Jesus points us to the "narrow" path of existential change, to a God-centered way of living, life in the Spirit, which is the journey from the foreign lands to our true home, from death to life. Only we don't have to go anywhere to find it. Both the “far country” and the kingdom of God are within us. We can either blend with the fullness of God or with the brokenness of this world and both choices reside in our interior life.
St. Maximus the Confessor wrote, “If you assiduously concentrate on the interior life you will become restrained and patient, kind and humble. Then you will be able to contemplate, theologize, and pray. This is what the Apostle Paul meant when he said, ‘Walk in the Spirit.’”
We have two eyes, one to look out and one to look within. There is a world outside of us and one within. In fact they mirror each other. So if peace reigns in our internal world, it will also reign in our external world. If anxiety and fear rule our internal world, this will reflect on the outside as well. So, we must become peacemakers and lovers of both the internal and the external world if we are to become like Christ. An untended interior life can subvert even our most godly intentions.
My mother lives in my hometown in Tennessee on a road that parallels the Appalachian Trail. Hikers often walk by the house after picking up supplies in town. One day a woman backpacker strolled by and noticed my mother in her yard. She came over and introduced herself. As usual, my mom welcomed her with open arms asking if she needed anything. The woman paused for a moment and said, "Just to let you know, I am a transgendered person."
My mother, beautiful, hospitable and compassionate didn't miss a beat. She replied, "Oh, yes, I've heard of that. Would you care for some fresh peach cobbler?" That was it. No judgement. The door opened and the two shared a blessed moment, a eucharistic moment, together over some amazing cobbler and probably a glass of sweet tea. "Extending kindness to another is,” in the words of Alexis de Tocqueville, “self-interest rightly understood.”
Sister Diane Ortiz, may her memory be eternal, died this week at the age of 62. She was an Ursaline Sister who worked with the poor in Guatemala under a most vicious right-wing military regime. She was thrown into hell by the regime. Raped and tortured with unspeakable violence. She emerged battered and broken. In discussing her attempt to return from horrible trauma to full sacramental life she spoke of the Eucharist in a way that mirrored her escape from the pit of a hellish prison. Our Lord is the One who calls forth the "impossible from the possible."
That is a simple and deeply profound statement. For is it not He who creates community out of chaos, who recreates humanity by weaving it together into His own body, who transforms not only the Bread and Wine into Body and Blood, but us, as well? The Eucharist is one sweeping sacramental movement in which the entire Cosmos is consecrated.

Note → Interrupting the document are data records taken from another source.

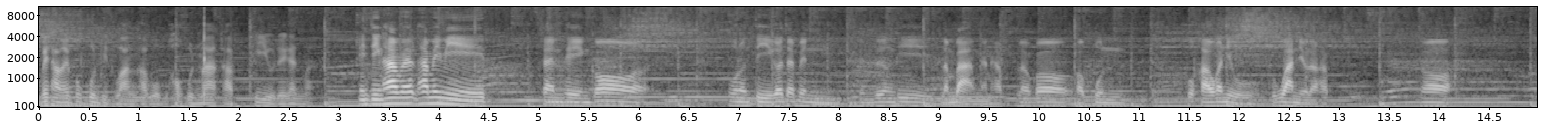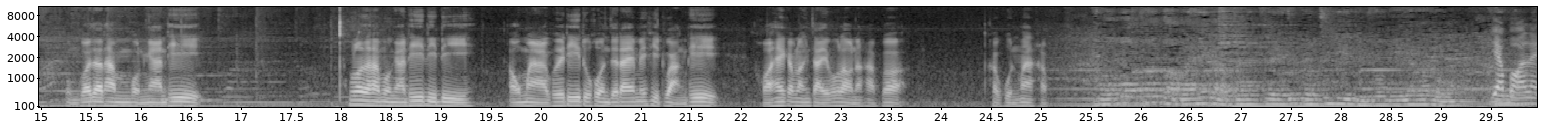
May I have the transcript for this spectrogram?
ไม่ทำให้พวกคุณผิดหวังครับผม ขอบคุณมากครับที่อยู่ด้วยกันมา จริงๆ ถ้าไม่ถ้าไม่มีแฟนเพลงก็ วงดนตรีก็จะเป็นเป็นเรื่องที่ลำบากเหมือนกันครับ แล้วก็ขอบคุณพวกเขากันอยู่ทุกวันอยู่แล้วครับ ก็ผมก็จะทำผลงานที่พวกเราจะทำผลงานที่ดีๆ เอามาเพื่อที่ทุกคนจะได้ไม่ผิดหวังที่ขอให้กำลังใจพวกเรานะครับ ก็ขอบคุณมากครับขอมอบท่อนต่อไปให้กับแฟนเพลงทุกคนที่ยืนอยู่ตรงนี้นะครับผม อยากบอกอะไร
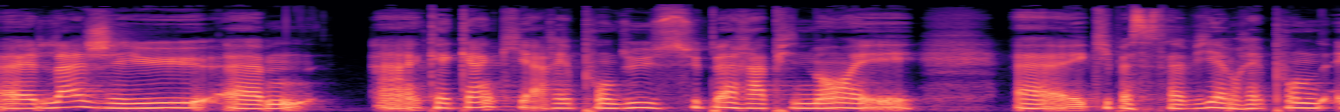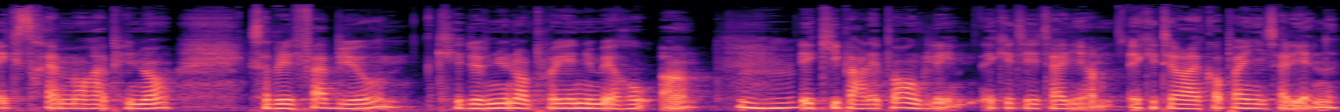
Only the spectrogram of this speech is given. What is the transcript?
Euh, là, j'ai eu euh, quelqu'un qui a répondu super rapidement et, euh, et, qui passait sa vie à me répondre extrêmement rapidement, qui s'appelait Fabio, qui est devenu l'employé numéro un mhm. et qui parlait pas anglais et qui était italien et qui était dans la campagne italienne.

Notice the eucharistic element in the parable. It includes a celebratory feast to welcome the Prodigal home. It is a fine feast indeed! A feast full of joy and restoration just like the Divine Liturgy. And the whole household is invited, the whole community, the church as it were, and indeed all of humanity. Only the elder son who displays his selfishness in a fit of jealousy refuses to attend. All he needed was a little humility to enter the house. It is always true. The door is always open, but sometimes we cannot see clearly because of our interior confusion.
So what must we do? Attend to our interior lives and our exterior words and actions. Repent. Turn around. Return to our true home if we have strayed. The table is waiting for us and is richly laden and we are invited to partake of it. All of life is a eucharist waiting to happen. And we are invited to become part of it.